    Image.prefetch("images/corner-bl.png");
    Image.prefetch("images/corner-br.png");
    Image.prefetch("images/corner-tl.png");
    Image.prefetch("images/corner-tr.png");

Why do I see poor performance when using a one pixel tall background image?

It is common to use a one pixel image for a repeating background image. Be advised, however, that there can be a performance penalty for covering a large area with a small image (in particular, we noticed the problem on Internet Explorer). This is particularly noticeable when using GWT animations.

One way to work around the problem is to increase the size of your image so that the rendering image doesn't have to repeat the image as often. So, instead of using a 20 x 1 sized image, you might try a 20 x 100 image. The tradeoff here is that the browser will have to download a larger image over the network.

As the application grows, event handlers seem to fire more slowly

If you are creating an interface with many widgets that need to respond to events, such as click events, you may find that the application handles events more and more slowly. One example of this might be having a list of widgets in a table.

One contributor to poor performance can be the overhead of managing many click handler instances. Consider a common way of handling click events:

  Button newButton = new Button(titleText);
  newButton.addClickHandler(new ClickHandler() {
    public void onClick(ClickEvent event) {
      dialogBox.hide();
    }
  });

Each widget has its own click handler instance created by adding an anonymous inner class when the widget is created.
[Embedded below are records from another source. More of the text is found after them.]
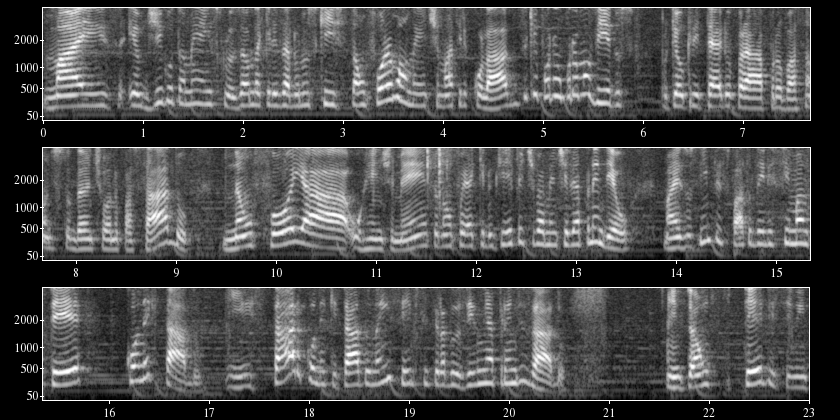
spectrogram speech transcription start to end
Mas eu digo também a exclusão daqueles alunos que estão formalmente matriculados e que foram promovidos, porque o critério para aprovação de estudante o ano passado não foi a, o rendimento, não foi aquilo que efetivamente ele aprendeu, mas o simples fato dele se manter conectado. E estar conectado nem sempre se traduzir em aprendizado. Então, teve-se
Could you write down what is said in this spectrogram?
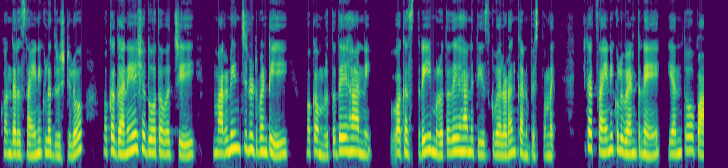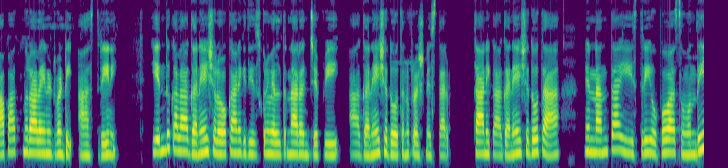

This construct is convenient and causes no performance issues for most cases, but when creating many widgets that need event handling, consider creating a single click handler and sharing it between multiple widgets:

 class MyApp implements EntryPoint, ClickHandler {
   /* Be careful with saving UI components in datastructures like this:
    * if you remove a button from the app, make sure you also remove
    * its reference from buttonMap HashMap to avoid memory leaks.
    */
   Map buttonMap<Button, Integer> = new HashMap<Button,Integer>();
   public void onModuleLoad() {
     FlowPanel panel = new FlowPanel();
     for (int i = 1; i < 100; ++i) {
        Button newButton = new Button("Option " + i);
        newButton.addClickHandler(this);
        panel.add(newButton);
        buttonmap.add(newButton, Integer.valueOf(i));
     }
     RootPanel.get().add(panel);
   }
   // The shared ClickHandler code.
   public void onClick(ClickEvent event) {
     Object sender = event.getSource();
     if (sender instanceof Button) {
       Button b = (Button) sender;
       Integer context = buttonMap.get(b);
       if (context != null) {
         // ... Handle the button click for this button.
       }
     }
   }
 }

How can I efficiently handle events from many interior Widgets?

Quirksmode has a writeup of the background behind Event Bubbling in how different browsers deliver events. When using a GWT event handler, GWT hides all this away from you and delivers events only for the element you are interested in. This is a useful programming abstraction, but can lead to slow performance when many handlers are added to the system.

If you are building a widget, you may want to consider handling events in a different way, called Event Bubbling. Essentially, this technique means you have one handler for the entire widget, and you have one handler callback that executes on behalf of all interior widgets.

See the implementation of the Tree class for an example of using Event Bubbling in GWT.